Crow Jane - D. J. Butler
Jane looked with eyes that had seen many things. She had watched the Holy League sink the Turk at Lepanto. She had seen Spartacus and his six thousand revolutionaries nailed to crosses on the Appian Way. She had witnessed the falls of Troy, Ugarit, Ebla, and Babel, when she had still been recognized by the children of men, and known by the name her mother had given her. It had been a long, long time since anything had truly delighted Jane’s eyes.
This rock and roll band certainly didn’t. They tried to make up in enthusiasm what they lacked in finesse, but their efforts left her unsatisfied. Time was infinite, mankind was a huge, flowing river, and Jane had heard it all before. Still, she had followed them all the way from New Mexico, and this was her first actual glance at them, so she paid close attention.
“Ten thousand miles of motorway tar,” the singer roared.
Maori girl and a Japanese car,
Picking a living on this old guitar,
I gotta go.
I gotta go.”
He was tall and lean, with the broad-shouldered, muscular physique of a rugby player or a Myrmidon.
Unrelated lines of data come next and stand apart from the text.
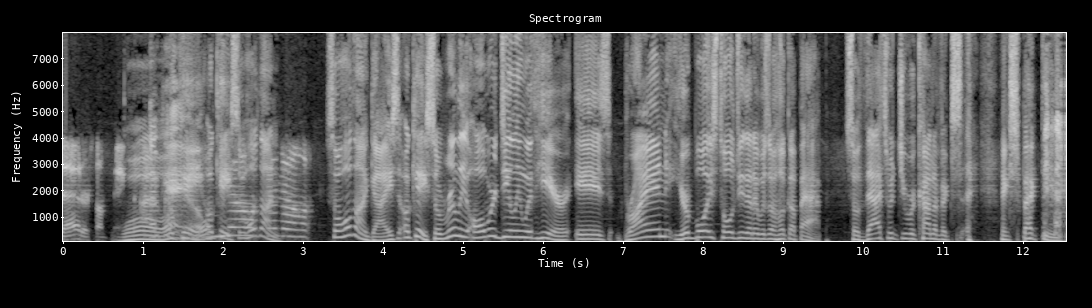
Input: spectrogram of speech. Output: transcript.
said or something. Whoa. Okay. Okay. Okay. so hold on. No, no. So hold on, guys. Okay. So really, all we're dealing with here is Brian. Your boys told you that it was a hookup app. So that's what you were kind of ex- expecting.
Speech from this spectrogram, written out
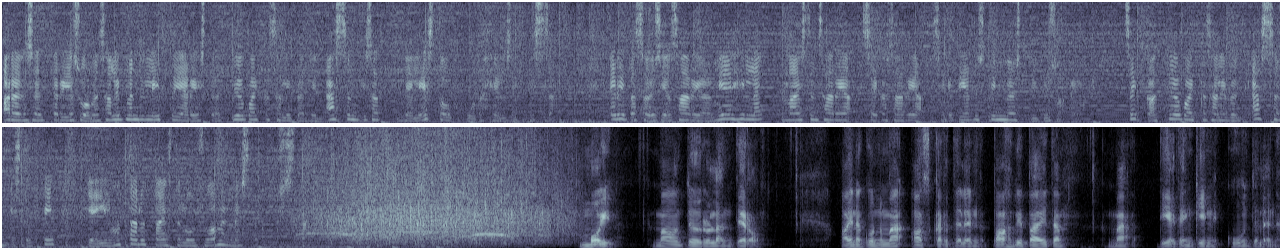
Arena Center ja Suomen salibändiliitto järjestävät työpaikkasalibändin SM-kisat 4. toukokuuta Helsingissä. Eritasoisia sarjoja miehille, naisten sarja, sekasarja sekä tietysti myös typysarja. Tsekkaa työpaikkasalibändi sm.fi ja ilmoittaudu taisteluun Suomen mestaruuksista. Moi, mä oon Töyrylän Tero. Aina kun mä askartelen pahvipäitä, mä tietenkin kuuntelen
He looked the part of a rock and roller, pale and intense, with eyes like ice and black hair to his shoulders. There was something familiar about him too, something Jane could not quite place. His wide mouth nearly swallowed the microphone, and his booming voice threatened to shake the brick walls of the bar.
“I loved you well but from afar,
Picadilly or Zanzibar?
I gotta go.”
The crow flapped directly over the players on the tiny stage, mocking her with its enormous black wings. She couldn’t avoid seeing it, but she resolutely avoided paying it any conscious attention.
“Enjoyin’ the music?” a voice asked at her elbow.
Jane turned and saw that it had come from the man behind the bar. “Layers of sound piled on top of each other do not necessarily become music,” she told him, “just as a series of events is not necessarily a story.”
“You don’t follow the band, then?”
“Too bad,” he said, “I’se hopin’ maybe you could tell me their names. I coulda swore when we booked them yesterday they were The Racket Club, but tonight they’re callin’ themselves Laughing Jack and the Sons of Bitches.”
“Maybe they’re on the lam.”
The bartender chuckled deferentially. “If they are, I reckon they’re not the only ones in the room. That’s quite the set of tattoos you’re sportin’,” he said.
Jane looked at him more closely. She didn’t particularly care for the bartender, and it had been centuries since she’d had a conversation with a human being that was anything other than dry dust and hollow words, but she wanted a distraction from the crow. Also, the fact that he had noticed her at all caused a tiny spark of surprise to flash in her mind—he must be a keen observer, and she must have let herself drift too close. “And you have quite an accent, barkeep. You’re not from here.”
“I ain’t from Kansas,” the bartender agreed. He was a tallish man with a shock of silver hair and a twinkle in his eye. He wore jeans and a checked shirt, and Jane could see in the Wild Turkey-branded mirror behind him that he stood within easy reach of a sawed-off, double-barreled shotgun under the bar. “I wandered the hills of North Carolina in my youth, and I reckon in my old age I jest started wanderin’ a bit further. Name’s John,” he grinned. “What’re you drinkin’?”
Jane was already bored. No amount of wandering could compete with hers. She looked back at the stage again and saw the crow perched on the guitar player’s amplifier. He was a wiry thin black man in torn blue jeans and a green military jacket, bristling with pocket flaps, the sleeves of which had been crudely ripped off. He played a worn red guitar and stared down at it with intense focus. Behind him lurked the bass player, a tall, slightly paunchy man with thick black hair. If any of the band was a real musician it was him—he threw improvised little flourishes into the turnarounds like he too was bored with the song, and was trying to liven it up—but he looked shaky, and barely under control. Drugs, Jane thought, or some deep-seated fear.
The burning sands of the hippodrome,
Slick my hair back, polish my chrome,
One final battle, one final poem,
I gotta go.
I gotta go.
“Call me Jane,” she said. “And pour me rum.”
“Got a bit of an accent yourself, don’t you?”